The main functions of the skeletal system include support, movement, protection, hematopoiesis, and storage of nutrients and minerals.
Humans have an internal skeleton. The main purpose of this skeleton is to offer support for the body. The bones are much like the frame of a house to which the outer coverings are attached. For example, the clavicle and scapula (together called the pectoral girdle) support the arm, and the pelvic bones (called the pelvic girdle) support the legs. There are also several other functions provided by the skeletal system. These include:
- Movement: The skeleton itself does not move under its own power; rather, it provides a place of attachment for the muscles. Bone markings called processes are where muscles connect to bone. The bones act like levers as the muscles receive the signals they need to contract and relax. When the muscles contract, the bones move in a particular direction.
- Protection: Bones are strategically located within the body where essential body organs are found. The thoracic cage (also called the rib cage) surrounds and protects the heart and lungs, the bones of the skull are fused to protect the brain, and the vertebral column surrounds and protects the nervous tissue of the spinal cord.
- Hematopoiesis: This is the formation of red blood cells in the marrow of bones such as the bones of the hips and the sternum.

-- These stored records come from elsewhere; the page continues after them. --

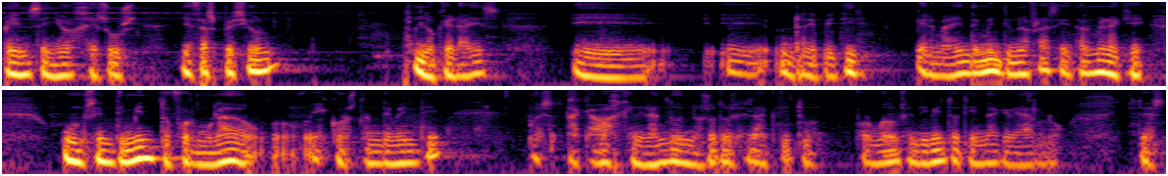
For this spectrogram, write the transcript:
ven Señor Jesús. Y esta expresión lo que era es eh, eh, repetir permanentemente una frase de tal manera que un sentimiento formulado eh, constantemente, pues acaba generando en nosotros esa actitud. Formar un sentimiento tiende a crearlo. Entonces,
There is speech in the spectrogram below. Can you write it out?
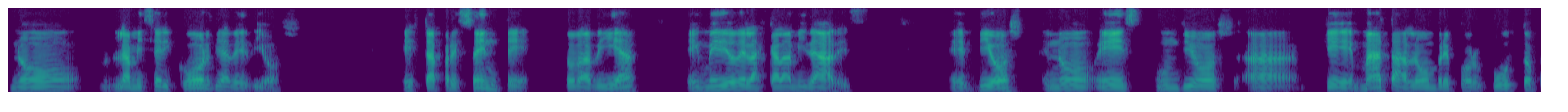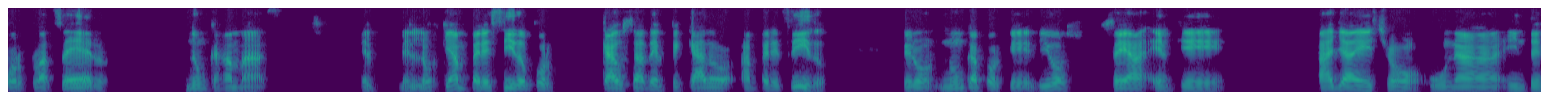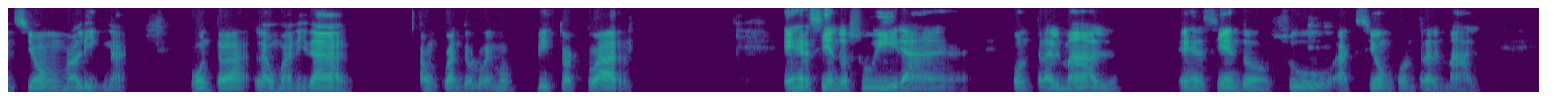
no la misericordia de Dios. Está presente todavía en medio de las calamidades. Eh, Dios no es un Dios uh, que mata al hombre por gusto, por placer, nunca jamás. Los que han perecido por causa del pecado han perecido, pero nunca porque Dios sea el que haya hecho una intención maligna contra la humanidad, aun cuando lo hemos visto actuar, ejerciendo su ira contra el mal, ejerciendo su acción contra el mal.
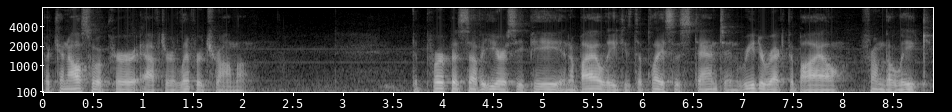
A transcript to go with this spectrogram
but can also occur after liver trauma. The purpose of an ERCP in a bile leak is to place a stent and redirect the bile from the leak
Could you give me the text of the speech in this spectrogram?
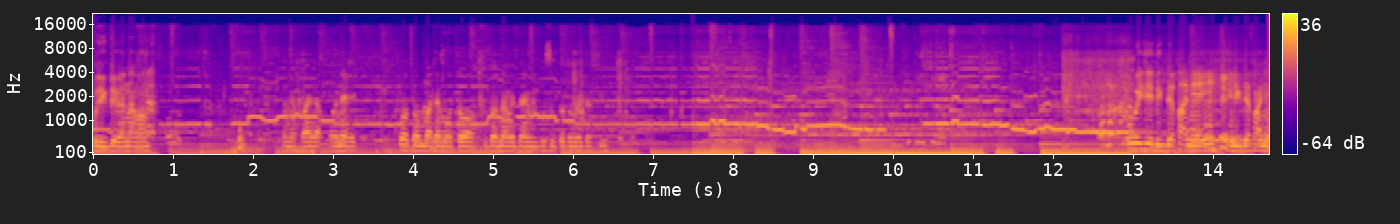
ওই দিক দিয়ে নামাম। মানে অনেক প্রথমবারের মতো দন্নামেতে আমি গোসল করতে পারতেছি ওই যে দিক দিয়ে পানি এই এদিক দিয়ে পানি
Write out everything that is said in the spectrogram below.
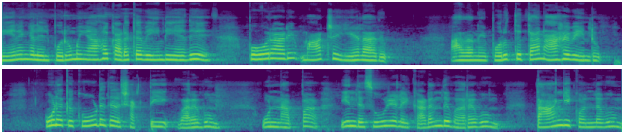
நேரங்களில் பொறுமையாக கடக்க வேண்டியது போராடி மாற்ற இயலாது. அதனை பொறுத்துத்தான் ஆக வேண்டும். உனக்கு கூடுதல் சக்தி வரவும் உன் அப்பா இந்த சூழலை கடந்து வரவும் தாங்கிக் கொள்ளவும்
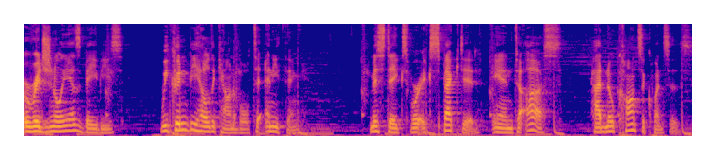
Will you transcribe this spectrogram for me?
Originally, as babies, we couldn't be held accountable to anything. Mistakes were expected, and to us, had no consequences.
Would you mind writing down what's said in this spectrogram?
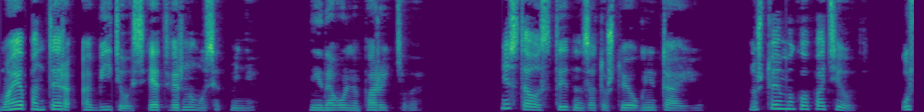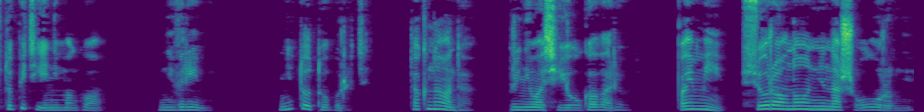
Моя пантера обиделась и отвернулась от меня, недовольно порыкивая. Мне стало стыдно за то, что я угнетаю ее. Но что я могла поделать? Уступить ей не могла. Не время. Не тот оборотень. Так надо, принялась ее уговаривать. Пойми, все равно он не нашего уровня.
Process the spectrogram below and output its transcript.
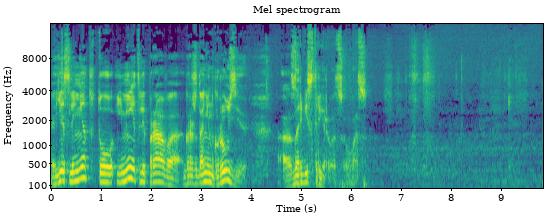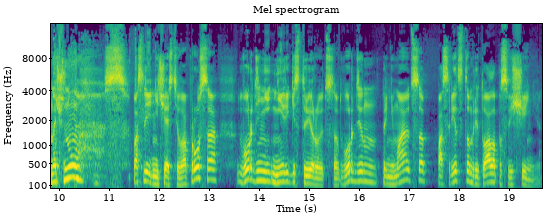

- Storage: Bones store many minerals and nutrients. Bones are the main sites where calcium phosphate, the main mineral that makes bones hard, is found. The bones regulate the amounts of different minerals in the blood by releasing more when levels get low and absorbing excess when levels increase. This helps to maintain blood homeostasis, or constant internal conditions.